Sunday, September 17, 2006

Failure of Imagination in Language Design

Failure of imagination - that is, failure to make language constructs orthogonal because you aren't quite sure how people will need to use them together - is one of the most common and severe errors you can make in programming language design. It is an error that is often impossible to correct after the fact. There is an approach to programming language design that you can take to maximize your opportunities to err in this way: consider the interactions of individual language features and decide on a case-by-case basis if the interaction will be allowed or not (or even what the semantics should be) based on whether or not you can find use cases and which semantics best fit those use cases.

This is an approach favored by expert API designers, because the domain of API design is best suited to this approach and these designers expect their expertise to carry from one domain to the other. In an API, the components of the API fit together in particular and well-defined patterns due to the typing and subtyping relationships between the elements; the job of the API designer is to ensure that the patterns you can build with the API elements satisfy a set of use cases.

In a programming language, on the other hand, the elements that are used to assemble programs are ideally orthogonal and independent. Programmers can assemble the elements in arbitrary ways, often unexpected but surprisingly useful ways. The "patterns" movement for example records some of these ideas by creating a common terminology for newly discovered ways of assembling programs from primitives.

To be sure, use cases also play a very important role in language design, but that role is a completely different one than the kind of role that they play in API design. In API design, satisfying the requirements of the use cases is a sufficient condition for completeness. In language design, it is a necessary condition.


Anonymous said...

Good language design shall also strive to reduce programming errors that expose themselves at run-time. But this desire often comes into conflict with making orthogonal features.

It is more productive to catch errors at compile-time and Java, particularly, has a good standing at doing exactly that (compared to other main-stream languages). Many of Java’s original design decisions might seem arbitrary limitations (like a ban on using arbitrary expressions as statements) caused by "a failure of imagination" unless you look at them from a standpoint of error-prevention. When you extend Java language you should strive to maintain this particular intent.
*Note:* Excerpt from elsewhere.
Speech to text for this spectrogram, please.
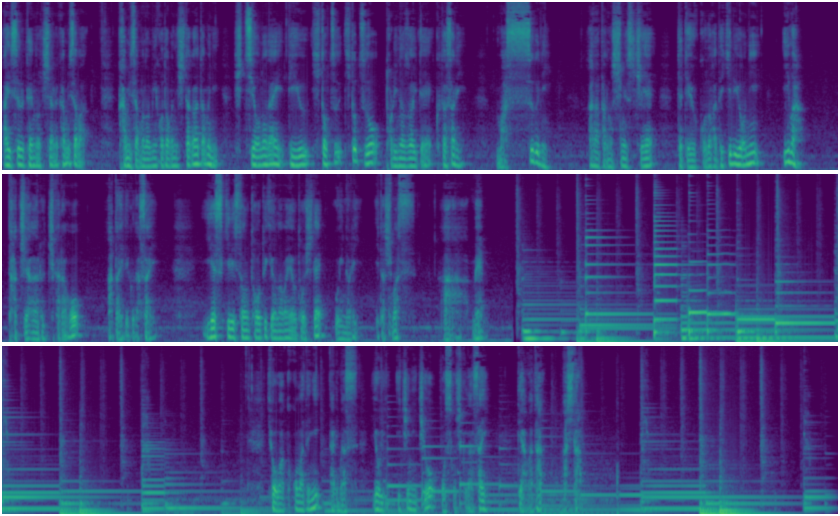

I, for one, welcomed Java Generics because they allow catching some instances of ClassCastException at compile-time that would have otherwise appeared at run-time. I, for one, will welcome any proposal that reduces instances of NullPointerException or IndexRangeOutOfBoundException (I know that the latter is hard, so I don’t except it to happen soon). I, for one, will be against any feature that adds any new unchecked exception to the language repertoire regardless of how powerful it otherwise is. When any new feature is being considered one should immediately consider what run-time errors it might raise and what extensions to the type system or other constraints might make this feature safe [from run-time unchecked exceptions]. It will be hard to correct after-the-fact.

Jochen "blackdrag" Theodorou said...

orthogonality is what in a programming language? Maybe that it doesn't "disturb" other constructs... but what are these? Do we say it is orthogonal if the grammar is still LL(k) after the change?

I think programming language design is about ideology. Of course ideology is badly paired with creativity.

If you don't care about ambiguity or context sensitive constructs, then you have much freedom, but the readability might lack.

And of course the grammar is only one aspect, the type system, having exceptions or not, build in support for parallel processing, plattform sensitivity... all these do also play a big role.

And the more complex you make something, the less freedom you do grant the developer, but also the language designer. With a very simplistic system you get the most freedom. I mean look at Lisp. The syntax is puristic, the type system neraly not there and yet it is such a mighty language. But many people don't like it, because of its might, because of its puristic language. Not only the language designer does have to fight with ideology, the programer too.

Neal Gafter said...

Roman: NullPointerException can be eliminated in a language by disallowing dynamic memory allocation of any kind. array store exceptions by not making arrays covariant. class cast exceptions by not allowing downcasts. And so on. Not everything that adds expressiveness to the language can be done with all checking at compile-time.

Lets not throw out the baby with the bathwater.

Anonymous said...

Neal, you are certainly right that less-expressive languages generally suffer from fewer potential run-time errors. However, run-time errors can be eliminated in a language by a careful design in a number of ways that are available in both research literature and actual implementations. For example, look at the Java-based research language called NICE. It nicely (put intended) eliminates both NullPointerException and ClassCastException without sacrificing dynamic memory allocation or downcasting. It simply requires to explicitly add the corresponding checks where, for example, method invocation on a potentially null object is being performed and NullPointerException could have been generated at run-time. It all boils down to a powerful type-system (a well-know eliminator or run-time errors) and other various tricks in a language design.